───── RECORDS SUPPLIED

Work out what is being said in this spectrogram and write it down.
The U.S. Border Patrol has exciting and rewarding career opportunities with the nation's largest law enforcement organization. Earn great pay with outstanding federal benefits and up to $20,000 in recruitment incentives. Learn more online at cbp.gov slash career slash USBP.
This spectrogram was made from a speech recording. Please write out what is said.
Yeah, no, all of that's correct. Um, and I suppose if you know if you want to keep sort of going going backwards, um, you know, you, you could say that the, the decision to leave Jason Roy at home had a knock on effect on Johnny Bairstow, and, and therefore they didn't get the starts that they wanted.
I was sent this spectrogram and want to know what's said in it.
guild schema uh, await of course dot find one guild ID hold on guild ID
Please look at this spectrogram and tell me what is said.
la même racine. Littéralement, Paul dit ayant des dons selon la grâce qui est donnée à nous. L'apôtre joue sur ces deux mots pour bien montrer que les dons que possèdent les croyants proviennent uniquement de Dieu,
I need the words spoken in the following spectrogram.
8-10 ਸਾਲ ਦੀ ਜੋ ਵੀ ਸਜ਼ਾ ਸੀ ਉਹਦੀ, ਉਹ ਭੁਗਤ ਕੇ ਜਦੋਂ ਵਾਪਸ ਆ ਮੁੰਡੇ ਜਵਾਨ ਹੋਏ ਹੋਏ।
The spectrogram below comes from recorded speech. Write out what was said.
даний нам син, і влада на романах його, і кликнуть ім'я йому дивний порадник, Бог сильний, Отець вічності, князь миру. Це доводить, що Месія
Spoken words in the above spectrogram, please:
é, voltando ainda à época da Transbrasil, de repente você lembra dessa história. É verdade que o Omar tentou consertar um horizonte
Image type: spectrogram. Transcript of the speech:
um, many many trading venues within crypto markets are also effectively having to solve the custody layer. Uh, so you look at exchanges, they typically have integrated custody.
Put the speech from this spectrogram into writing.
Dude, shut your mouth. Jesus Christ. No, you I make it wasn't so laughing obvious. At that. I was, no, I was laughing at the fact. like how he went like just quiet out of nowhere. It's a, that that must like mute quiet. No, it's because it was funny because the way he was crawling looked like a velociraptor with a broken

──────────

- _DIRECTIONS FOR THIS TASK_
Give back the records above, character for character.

- _OUTPUT OF THE TASK_
Work out what is being said in this spectrogram and write it down.
The U.S. Border Patrol has exciting and rewarding career opportunities with the nation's largest law enforcement organization. Earn great pay with outstanding federal benefits and up to $20,000 in recruitment incentives. Learn more online at cbp.gov slash career slash USBP.
This spectrogram was made from a speech recording. Please write out what is said.
Yeah, no, all of that's correct. Um, and I suppose if you know if you want to keep sort of going going backwards, um, you know, you, you could say that the, the decision to leave Jason Roy at home had a knock on effect on Johnny Bairstow, and, and therefore they didn't get the starts that they wanted.
I was sent this spectrogram and want to know what's said in it.
guild schema uh, await of course dot find one guild ID hold on guild ID
Please look at this spectrogram and tell me what is said.
la même racine. Littéralement, Paul dit ayant des dons selon la grâce qui est donnée à nous. L'apôtre joue sur ces deux mots pour bien montrer que les dons que possèdent les croyants proviennent uniquement de Dieu,
I need the words spoken in the following spectrogram.
8-10 ਸਾਲ ਦੀ ਜੋ ਵੀ ਸਜ਼ਾ ਸੀ ਉਹਦੀ, ਉਹ ਭੁਗਤ ਕੇ ਜਦੋਂ ਵਾਪਸ ਆ ਮੁੰਡੇ ਜਵਾਨ ਹੋਏ ਹੋਏ।
The spectrogram below comes from recorded speech. Write out what was said.
даний нам син, і влада на романах його, і кликнуть ім'я йому дивний порадник, Бог сильний, Отець вічності, князь миру. Це доводить, що Месія
Spoken words in the above spectrogram, please:
é, voltando ainda à época da Transbrasil, de repente você lembra dessa história. É verdade que o Omar tentou consertar um horizonte
Image type: spectrogram. Transcript of the speech:
um, many many trading venues within crypto markets are also effectively having to solve the custody layer. Uh, so you look at exchanges, they typically have integrated custody.
Put the speech from this spectrogram into writing.
Dude, shut your mouth. Jesus Christ. No, you I make it wasn't so laughing obvious. At that. I was, no, I was laughing at the fact. like how he went like just quiet out of nowhere. It's a, that that must like mute quiet. No, it's because it was funny because the way he was crawling looked like a velociraptor with a broken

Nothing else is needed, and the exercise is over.